Recently it leaked on a blog (there are few secrets in Open Source) that elements from a design known as “Kubrick” by Michael Heilemann would be incorporated into the default template for the next version of WordPress. Kubrick is many things: a design, a set of templates, some plugins, and a removal of a lot of cruft currently in the default template. It makes things much friendlier for readers. Best of all Michael released everything under the GPL and submitted it to WordPress for inclusion. After it had had several iterations I checked it out and saw a lot of great ideas that would make WordPress a better product, especially for new users. Even though no decisions had been made and no code had been committed, a number of questions were raised in people’s minds. A thread was started in the forums that I’m not even going to link to because it’s not worth reading past the first page, if that. Many people seemed to misunderstand what was going to be incorporated and what wasn’t, even though that was stated pretty clearly in the original blog post.
Michael is primarily a designer, not a coder, and coding things in a way that works on the variety of platforms and setups that WordPress itself does is hard, so there are issues with that in the templates Michael has released. WordPress devs have a lot of experience with those issues, however, and anything added to the core will work just as well (if not better) than WordPress does now. Several others questioned the inclusion of graphics in a template. If graphics were included, how would people be able to edit it? We can’t expect people to have graphics editors, so if graphics are included in the final template (that hasn’t been determined yet) I’ve committed to providing an online interface on wordpress.org for people to customize the graphics to match their color choices without needing any software beyond a web browser. There were some questions about the CSS being used in Kubrick, but the CSS used for it in WordPress won’t be the same and will be treated like any change to the WordPress code, that is it will go through the normal QA process and be tested across platforms by the developers and the few dozen or so people who keep up with the nightly builds, and then extensively tested by the hundreds that use the beta releases once we enter that phase for 1.3. Any problems will be treated as bugs and fixed as such. Watching trends on the forums and continuing a high level of support is very important to everyone.

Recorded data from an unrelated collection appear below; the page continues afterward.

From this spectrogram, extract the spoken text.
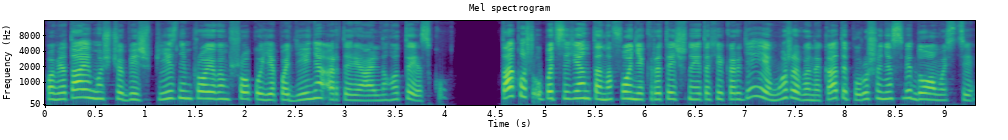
Пам'ятаємо, що більш пізнім проявом шоку є падіння артеріального тиску. Також у пацієнта на фоні критичної тахікардії може виникати порушення свідомості,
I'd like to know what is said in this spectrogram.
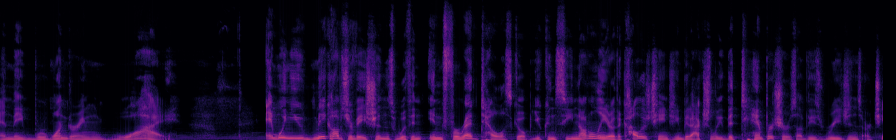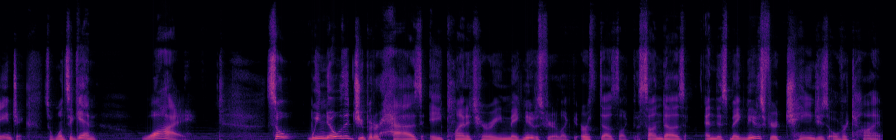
And they were wondering why. And when you make observations with an infrared telescope, you can see not only are the colors changing, but actually the temperatures of these regions are changing. So once again, why? So we know that Jupiter has a planetary magnetosphere like the Earth does, like the Sun does, and this magnetosphere changes over time.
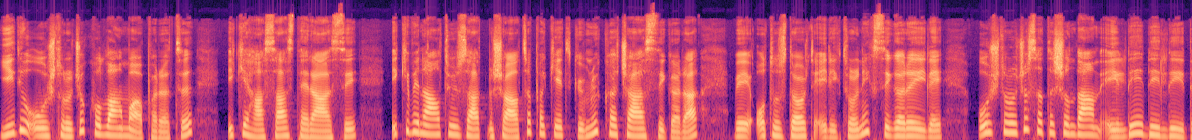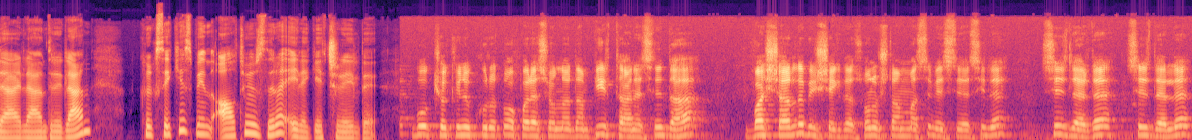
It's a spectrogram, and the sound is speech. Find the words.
7 uyuşturucu kullanma aparatı, 2 hassas terazi, 2666 paket gümrük kaçağı sigara ve 34 elektronik sigara ile uyuşturucu satışından elde edildiği değerlendirilen 48.600 lira ele geçirildi. Bu kökünü kurutma operasyonlardan bir tanesini daha başarılı bir şekilde sonuçlanması vesilesiyle sizler de sizlerle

The problem was after all this was explained the thread continued long after all these questions had been answered with everyone talking past each other. If it shows anything it’s that people can be very passionate about the smallest of things. It’s interesting to note that while this all was occuring what has actually happened in WordPress development in the last week: Dougal wrote a plugin to slow down spambots, literally; Alex made a new style for the styles page; Kitten sent in another comment moderation plugin that’s going to be included in the core; Craig Hartel and Kevin Francis (amoung many others) did some great work on the new wiki; Michel is refactoring the XML-RPC code; we started the process of moving to a better source control system; Ryan is coding too much cool stuff to mention, but the next version of WP be the easiest to customize and template ever. That’s just off the top of my head, there’s lots of other exciting developments happening.

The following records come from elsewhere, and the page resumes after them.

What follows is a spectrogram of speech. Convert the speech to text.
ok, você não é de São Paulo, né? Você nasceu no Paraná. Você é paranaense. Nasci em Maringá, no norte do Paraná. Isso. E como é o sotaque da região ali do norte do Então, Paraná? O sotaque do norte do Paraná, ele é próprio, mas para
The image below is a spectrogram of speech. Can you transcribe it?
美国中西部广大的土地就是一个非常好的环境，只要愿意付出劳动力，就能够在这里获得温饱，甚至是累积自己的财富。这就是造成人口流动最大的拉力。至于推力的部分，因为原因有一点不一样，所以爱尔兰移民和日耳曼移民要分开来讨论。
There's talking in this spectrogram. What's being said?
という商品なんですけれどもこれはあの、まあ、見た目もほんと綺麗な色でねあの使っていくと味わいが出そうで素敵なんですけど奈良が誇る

In other words, life moved on. It showed up on a few blogs, but that’s a price of popularity: bad news gets more buzz than good. Numerous examples are in the checkout line of every supermarket. (Not to mention the blogosphere.)
So what’s the state of the WordPress community today? I’d say it’s better. The number of people who actually got out-of-hand was only a handful, and personally I’m ready to apologize and move on. I’ve never been good at holding grudges. The things that make the WordPress community great haven’t changed, and several lessons have been learned. Hundreds of new WordPress blogs have been started, testimonials and donations keep coming in, I’ve noticed more people helping out on the forums, and best of all there’s a healthy amount of disagreement keeping the project young.